Which one are you: liberal or conservative, Democrat or Republican, Catholic or Protestant, Christian or Jewish, believer or sinner?
Wait a minute. Do I have to split you into one side or the other? What if you’re none of the above? What if you’re some of several? I know many people who fight against big government, but give generously to the poor and they vote both Democrat and Republican depending on the candidate. I happen to be fiscally conservative but very liberal in the social arena.
However, our world seems to be “either/or.” Benito Mussolini declared in speeches across fascist Italy: “O con noi o contro di noi” -- you’re either with us or against us. But I personally know many Italians who were neither. They felt fascism had its good points but it gave too much power to the government so they were going to wait and see. Hillary Clinton said on Sept. 13, 2001, “Every nation has to be either with us or against us.” Many nations listened to this narcissistic platitude and just waited to see what America was going to do. Some are still waiting.
Either/or statements can be useful for emphasis or exaggeration, but they can be dangerous if taken literally. For example, Matthew’s Gospel (Matt. 12:30) has Jesus saying, “Whoever is not with me is against me.” This statement obviously cannot be taken literally; modern-day Jews are not “with” Jesus but they’re certainly not against him, either.
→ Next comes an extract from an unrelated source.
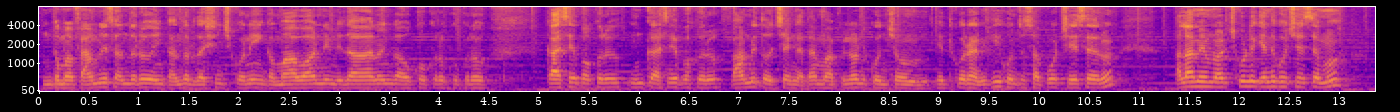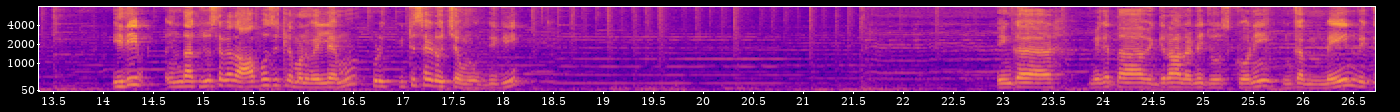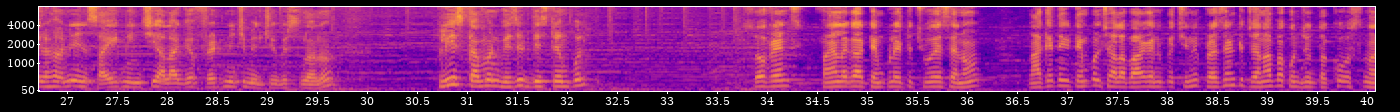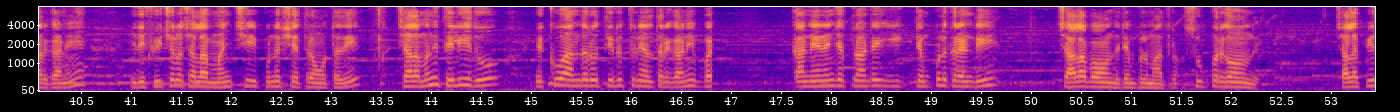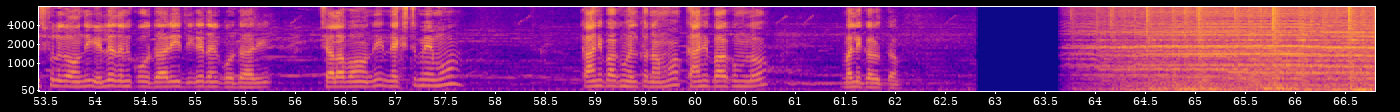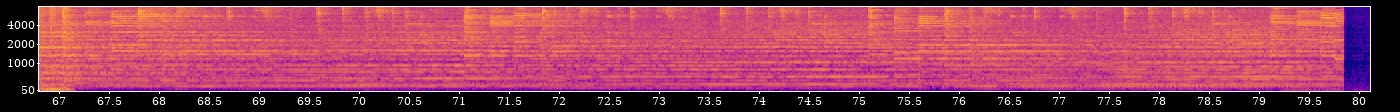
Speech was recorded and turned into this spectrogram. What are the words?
ఇంకా మా ఫ్యామిలీస్ అందరూ ఇంకా అందరూ దర్శించుకొని ఇంకా మా వాడిని నిదానంగా ఒక్కొక్కరు ఒక్కొక్కరు కాసేపు ఒకరు ఇంకాసేపు ఒకరు. ఫ్యామిలీతో వచ్చాం కదా మా పిల్లల్ని కొంచెం ఎత్తుకోవడానికి కొంచెం సపోర్ట్ చేశారు. అలా మేము నడుచుకుంటూ కిందకు వచ్చేసాము. ఇది ఇందాక చూస్తే కదా ఆపోజిట్లో మనం వెళ్ళాము. ఇప్పుడు ఇటు సైడ్ వచ్చాము దిగి. ఇంకా మిగతా విగ్రహాలన్నీ చూసుకొని ఇంకా మెయిన్ విగ్రహాన్ని నేను సైడ్ నుంచి అలాగే ఫ్రంట్ నుంచి మీకు చూపిస్తున్నాను. Please come and visit this temple so friends ఫైనల్గా టెంపుల్ అయితే చూసేసాను నాకైతే ఈ టెంపుల్ చాలా బాగా అనిపించింది. ప్రజెంట్ జనాభా కొంచెం తక్కువ వస్తున్నారు కానీ ఇది ఫ్యూచర్లో చాలా మంచి పుణ్యక్షేత్రం అవుతుంది. చాలామంది తెలియదు ఎక్కువ అందరూ తిరుగుతూనే వెళ్తారు కానీ బట్ కానీ నేనేం చెప్తున్నా అంటే ఈ టెంపుల్కి రండి. చాలా బాగుంది టెంపుల్ మాత్రం. సూపర్గా ఉంది. చాలా పీస్ఫుల్గా ఉంది. వెళ్ళేదానికి ఒక దారి దిగేదానికి ఒక దారి. చాలా బాగుంది. నెక్స్ట్ మేము కాణిపాకం వెళ్తున్నాము. కాణిపాకంలో మళ్ళీ కలుద్దాం.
Likewise, many of the Jewish peasants who listened to Jesus as he paraded up and down Galilee didn’t buy his “Kingdom of God” speech, but they weren’t the ones who wanted to kill him.
But we see this either/or speech every day, don’t we? I was told by one of our readers that if I didn’t accept the Lord Jesus (the way he does), I was doomed to hell. “Believe it or go to hell.” Either/or. All of my good Protestant friends have seen the fallacy of these statements and accept me and others like me the way Jesus accepted Samaritans. But for the either/or crowd there is no escape from this insidious mousetrap; step in and you’re doomed; step away and you’re saved. They don’t seem to realize that they’re stepping from one trap to another.
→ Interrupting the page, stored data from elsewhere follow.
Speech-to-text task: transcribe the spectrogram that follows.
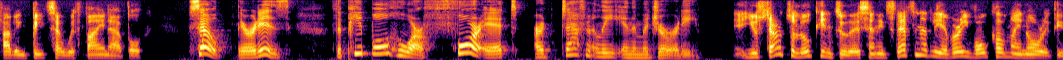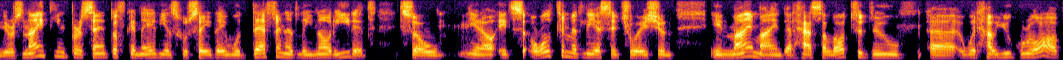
having pizza with pineapple. So, there it is. The people who are for it are definitely in the majority you start to look into this, and it's definitely a very vocal minority. There's 19% of Canadians who say they would definitely not eat it. So, you know, it's ultimately a situation, in my mind, that has a lot to do uh, with how you grew up,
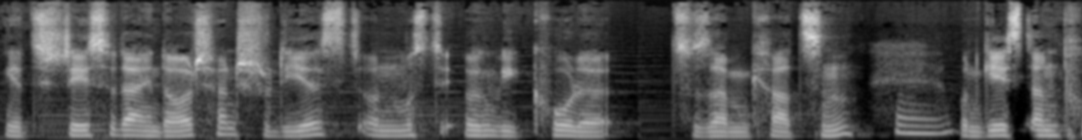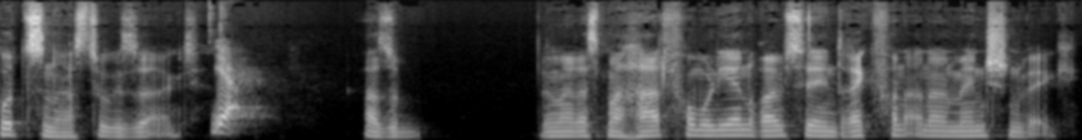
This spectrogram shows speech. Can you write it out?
jetzt stehst du da in Deutschland, studierst und musst irgendwie Kohle zusammenkratzen mhm. und gehst dann putzen, hast du gesagt. Ja. Also, wenn wir das mal hart formulieren, räumst du den Dreck von anderen Menschen weg.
It’s the trap of the absolutes. I know some Catholic priests still teach birth control is absolutely a mortal sin. (I shudder to remember that 60 years ago I was one of them.) There are no exceptions; no discussions; no way around it. These priests teach their married couples that God demands absolute compliance to this law under pain of hell. The majority of Catholics today pay no attention to this either/or absolute. They have learned -- like their Protestant friends -- that they can stay in church and simply avoid stupidity even though it’s clothed in ecclesiastical garments.
My classmate John Dominic Crossan just wrote his latest book, “How to Read the Bible and Still Be a Christian.” The subtitle is “Struggling with Divine Violence from Genesis to Revelation.” How many Christians have ever read the book of Revelation? It’s the very last book in the Christian Bible and most of us wish it had never been written. It’s more violent than all the bloody massacres in the book of Joshua.
Christians used to think of the New Testament as the Bible of nonviolence and the Old Testament as the Bible of violence, but they can’t do that anymore if they include Jesus on his white horse making war with his sword and soaked in the blood of his enemies. And this is exactly the picture we see in the book of Revelation (19:11). If we must take this literally, how do we handle turning the other cheek? Which is it? Violence or nonviolence?
Crossan solves this either/or dilemma by jumping over the New Testament scripture texts (written between the years 70 and 100) and taking us back to the historical Jesus. According to Crossan, Jesus was all “nonviolence.” The violence we see in the New Testament, “I have not come to bring peace, but the sword,” (Matt. 10:34) “Whoever doesn’t have a sword should sell his coat and buy one,” (Luke 22:36) etc., as well as the whole book of Revelation, is the literary product of a violent early Christian community. Not Jesus.
I like that.
Bill Cummings is the CEO of Cummings Consolidated Corporation and Cummings Management Consultants. His website is www.billcummings.org.